In this case, involving the medicine donezepil, Justice Hughes, for the Court, granted an order of prohibition in favour of the applicant and found that the allegation of lack of utility/sound prediction was not justified.

The patent relates to a new compound said to be useful in the treatment of senile dementia. By the filing date, testing in humans had yet to be conducted. The Court agreed that the threshold test for utility is low.

Further, the Court commented on claim construction and utility and noted that a compound claim does not have a utility requirement beyond the promise in the specification. The Court found that it was improper to cumulatively combine each statement in the specification relating to utility in construing the promise of the patent. With respect to utility of the use claim, the specific use set out in the claim would have to be shown to be useful or be a sound prediction. Thus, a claim by claim analysis ought to be done.

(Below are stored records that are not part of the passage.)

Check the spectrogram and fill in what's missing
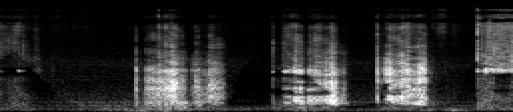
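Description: A yellow plastic stylus, held by long-nailed fingers, scratches numbers onto the screen of a handheld plastic toy magnetic drawing board. Dry, rasping scrapes come in several separate strokes, each a bright, hissy burst centered in the midrange, with short quiet pauses between them.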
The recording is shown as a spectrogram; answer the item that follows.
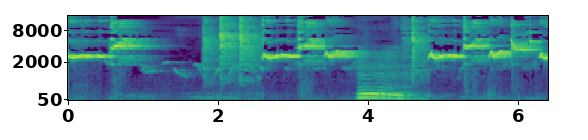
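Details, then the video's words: White-rumped shama pouring out a fierce burst song, known as tembakan, prepared as contest material: loud clear whistles, sharp chips and fluttering slurred notes in quick succession, with a brief low harmonic sound midway. "MURAI BATU TEMBAKAN TERGANAS"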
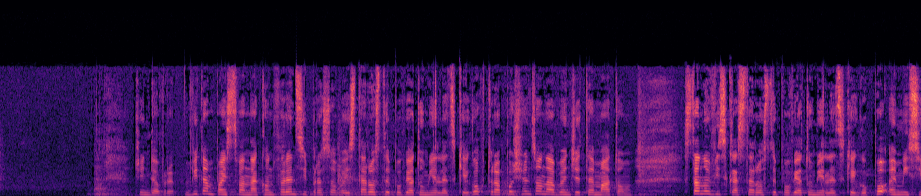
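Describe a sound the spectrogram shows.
A young woman speaks calmly into microphones.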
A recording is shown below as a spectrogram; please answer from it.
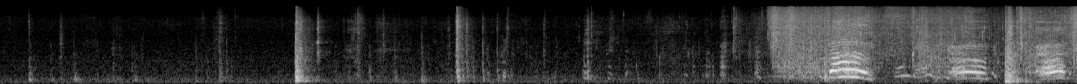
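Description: A few scattered knocks as a picnic cooler full of ice water is lifted, then, from about eight seconds in, a loud rush of ice water pouring and splashing out of the tipped cooler, with a voice crying out over it.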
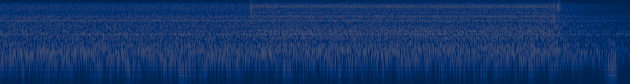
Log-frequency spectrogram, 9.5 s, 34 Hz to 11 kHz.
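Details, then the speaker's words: Oil-fired whole-house furnace after air setting adjusted to about five and a half: steady fan whoosh, no flame roar, timed out after 90 seconds; not igniting, later traced to sooted burner and dirty cad cell. "no this timed out for 90 seconds it's been time 90 seconds"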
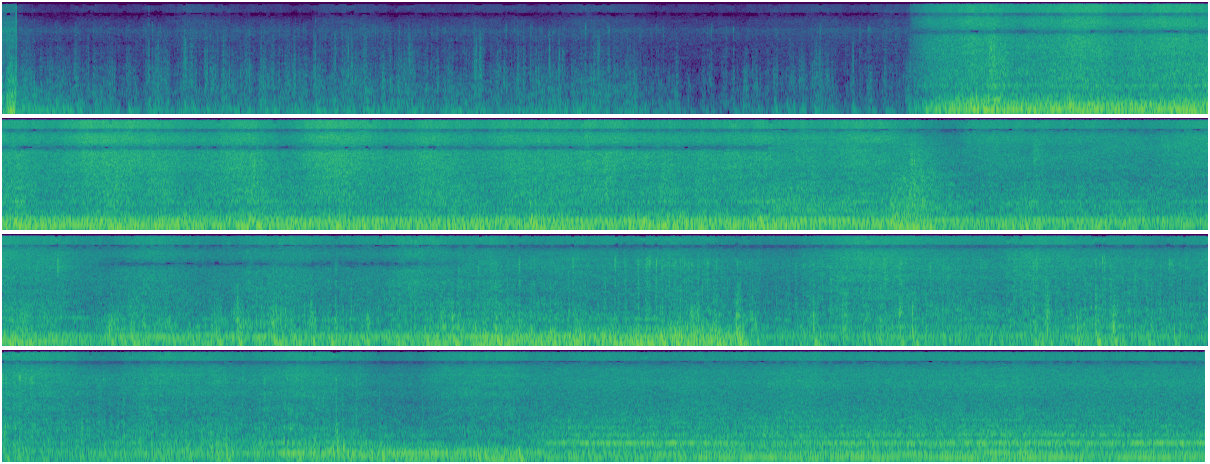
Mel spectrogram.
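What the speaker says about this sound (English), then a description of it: "Waves now." Motorboat pushing through rough seas near the Florida Keys, a quiet stretch giving way to a loud, constant engine roar with wind buffeting and waves slapping the hull.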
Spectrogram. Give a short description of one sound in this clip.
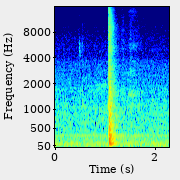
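A cardboard box thumps once.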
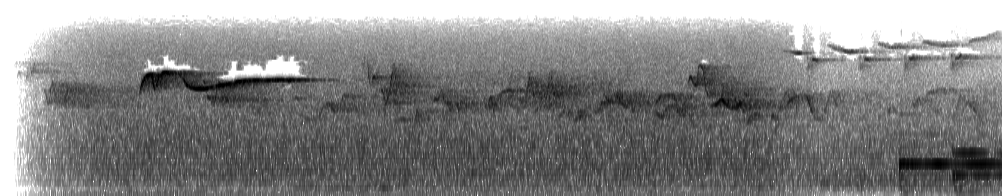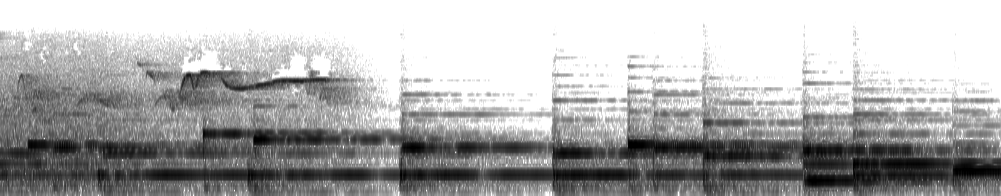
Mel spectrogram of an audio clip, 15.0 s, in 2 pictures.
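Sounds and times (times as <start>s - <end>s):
soft hiss: 0.2s - 8.0s
birds singing: 0.2s - 10.3s.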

After reciting much law on (i) the promise of the patent, (ii) utility, (iii) the difference between compound and use claims, and (iv) the perils of expert testimony on the issue of construction, the Court appears to have accepted Pfizer's expert's position: (1) the promise of the patent is that the compounds are AChE inhibitors in rats and mice - this is sufficient to satisfy the utility requirements for the compound claim; and (2) with respect to the claim for the use of the compound, the Court found that the 3 part test for a sound prediction of utility was met.

In terms of the 3 part test for sound prediction set out in AZT, the Court comments

  1. factual basis - on the issue of whether the factual basis for a prediction has to be in a patent, the Court finds, referencing the AZT case of the Supreme Court, that the factual basis has to be present in the patent. Here, the patent referred to having made and tested donezepil.
  2. articulable and sound line of reasoning - the Court reiterated the test set out by the Court of Appeal in the olanzapine case, namely, that there must be a prima facie reasonable inference and confirmed also that this may be met by a reasonable theory of the day (para 244).
  3. proper disclosure - if a patent states that a useful result has been achieved then there is no requirement to demonstrate utility in the specification (para. 225).

Also, of interest is that the Court once again reiterated that notices of allegation cannot be amended and suggested that it may be preferable to proceed in these matters by way of action.

The full text of the decision can be found at: